The District Court had ordered the vacation of the entry relating to the legal charge at the Land Registry so that the charge was now unregistered and so void, as between N and a later bona fide purchaser or mortgagee (Land Registration Ordinance s.3(2)). The shareholders of N had sworn statutory declarations purporting to acknowledge that any action to recover debts due to N from S would be time-barred, The statutory declarations stated that they had no intention of enforcing the charge and had no objection to the entry relating to it from being vacated from the Land Registry.

The Court held, nevertheless, that S’s title was bad. The court order dealt with registration but the legal estate remained in existence. The effect of the order was not (and could not be) to bring the legal estate to an end.  There was no evidence to show when the debts secured by the mortgage would fall due and so the Limitation Ordinance could not help. Although the charge could not be enforced against a subsequent purchaser or mortgagee, it was still in existence. Section 12A of the Conveyancing and Property Ordinance could, potentially, have been of use but there was no information to show what the appropriate payment into court would be.

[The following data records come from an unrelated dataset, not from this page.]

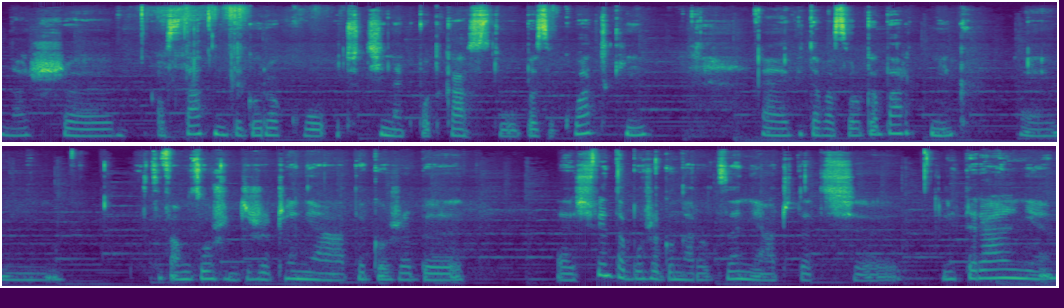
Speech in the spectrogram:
nasz e, ostatni tego roku odcinek podcastu bez okładki. E, Witam Was Olga Bartnik. Chcę Wam złożyć życzenia tego, żeby święta Bożego Narodzenia czytać literalnie,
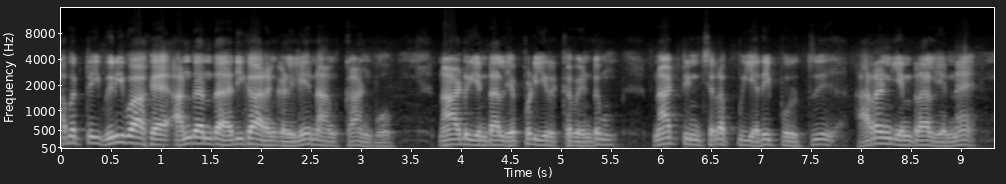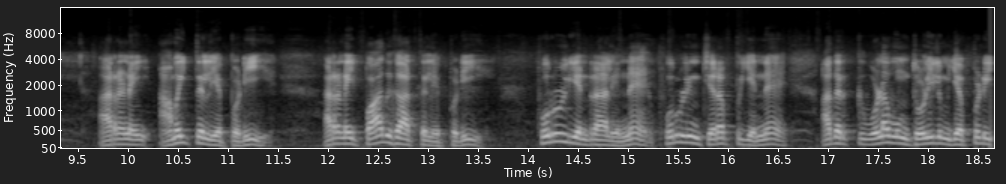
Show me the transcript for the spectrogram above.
அவற்றை விரிவாக அந்தந்த அதிகாரங்களிலே நாம் காண்போம். நாடு என்றால் எப்படி இருக்க வேண்டும்? நாட்டின் சிறப்பு எதை பொறுத்து? அரண் என்றால் என்ன? அரணை அமைத்தல் எப்படி? அரணை பாதுகாத்தல் எப்படி? பொருள் என்றால் என்ன? பொருளின் சிறப்பு என்ன? அதற்கு உழவும் தொழிலும் எப்படி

The risk of enforcement may be low but this is irrelevant when the title is indisputably bad. S had agreed to sell the property free from encumbrances but could not do so.

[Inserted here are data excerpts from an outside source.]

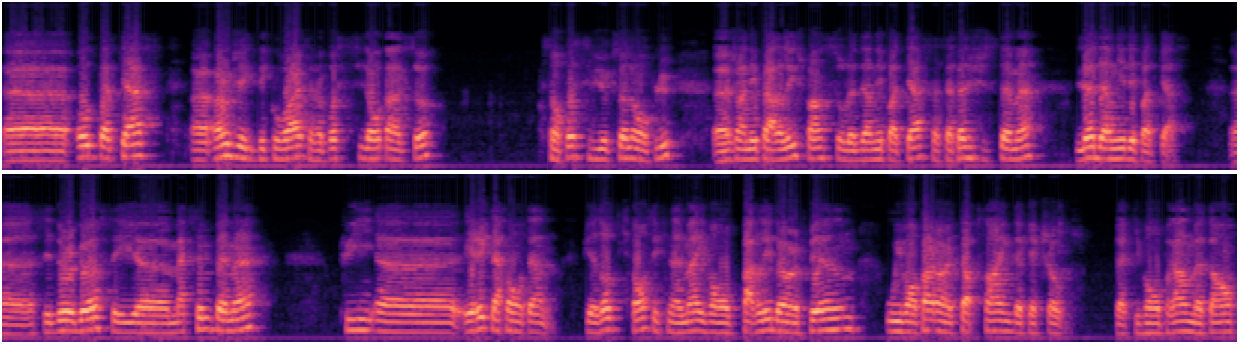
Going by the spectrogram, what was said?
Euh, autre podcast, euh, un que j'ai découvert, ça fait pas si longtemps que ça. Ils sont pas si vieux que ça non plus. Euh, J'en ai parlé, je pense, sur le dernier podcast. Ça s'appelle justement Le dernier des podcasts. Euh, ces deux gars, c'est euh, Maxime Paiement, puis euh, Éric Lafontaine. Puis les autres qui font, c'est finalement, ils vont parler d'un film ou ils vont faire un top 5 de quelque chose. Fait qu'ils vont prendre, mettons,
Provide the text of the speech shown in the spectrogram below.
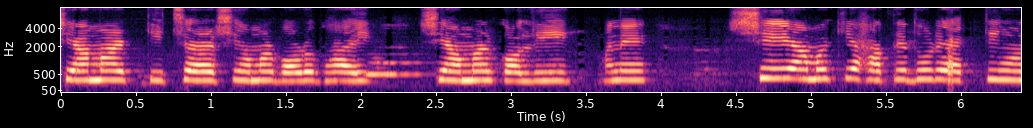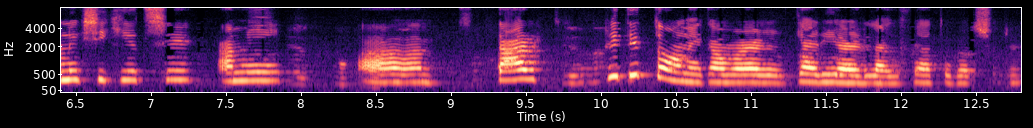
সে আমার টিচার সে আমার বড় ভাই, সে আমার কলিগ মানে সে আমাকে হাতে ধরে অ্যাক্টিং অনেক শিখিয়েছে। আমি তার কৃতিত্ব অনেক আমার ক্যারিয়ার লাইফে এত বছরের।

Part performance: contract unregistered and in breach of New Grant

May 6, 2013

In Silver Hope Ltd v Chan Kwai Wah Alice ([2013] 1 HKLRD 823, CFI) W had entered into a contract to purchase the property in 1996. The contract amounted to a breach of the New Grant covenants concerning the property. W paid the entire purchase price and entered into possession. The contract was stamped but not registered. In 2012, P obtained a charging order in respect of the property and later an order for sale. W now sought to be joined as a defendant to the proceedings and to stay the execution of the order. To succeed, W needed to show that there was an arguable case that he had an equitable interest in the property. W was met by two arguments. First, that the contract was unlawful and so void (because it was formed in breach of covenant). Second, that the charging order (which had been duly registered) had priority over the unregistered contract.

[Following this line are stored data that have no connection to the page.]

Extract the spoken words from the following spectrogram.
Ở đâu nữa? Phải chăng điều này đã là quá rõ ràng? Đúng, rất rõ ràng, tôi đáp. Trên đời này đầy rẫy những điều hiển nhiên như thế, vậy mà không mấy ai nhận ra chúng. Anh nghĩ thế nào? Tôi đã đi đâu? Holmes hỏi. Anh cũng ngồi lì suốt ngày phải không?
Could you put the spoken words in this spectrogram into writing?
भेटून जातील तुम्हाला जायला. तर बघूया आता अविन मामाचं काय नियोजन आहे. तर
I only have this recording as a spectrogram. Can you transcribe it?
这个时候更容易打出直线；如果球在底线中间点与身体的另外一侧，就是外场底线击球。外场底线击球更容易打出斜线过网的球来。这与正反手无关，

W succeeded in being joined as a party. He was not relying on the contract but on the equity that arouse out of his having paid the entire purchase price and gone into possession (presumably this is on the basis of the doctrine of part performance). Hence, it could be argued that W would not need to plead the unlawful contract (see Tinsley v Milligan).

As for registration, after Financial and Investment Services for Asia Ltd v Baik Wha International Trading Co Ltd, it is clear that the court can look at the substance of the competing interests (and then consider the impact of registration or a failure to register). This could be seen as a contest between two equitable interests (Hong Kong Civil Procedure 2012 50/9A/17). Thus, it is arguable that W’s equitable interest has priority over the charging order notwithstanding the failure to register it.

Registration of Bankruptcy Order against spouse’s property

March 6, 2013

In Re Flat F 30/F Tower 20 (Hoi Kwai Mansion), Riviera Gardens ([2013] HKEC 286, CFI) H gave W the net proceeds of sale of a property he had sold. She used this money towards the cost of the renovation of a flat that she bought in her sole name. H became bankrupt and the Official Receiver registered the bankruptcy order against the title to the flat. W now sought to have the registration removed. She failed. Rule 73 of the Bankruptcy Rules allows the Official Receiver to register a bankruptcy order against the property of a spouse. W’s attempt was not helped by the fact that she had acknowledged that H had an interest in the flat (though it is not clear that the lack of such an acknowledgement would have made a difference). A bankruptcy order is not a lis pendens.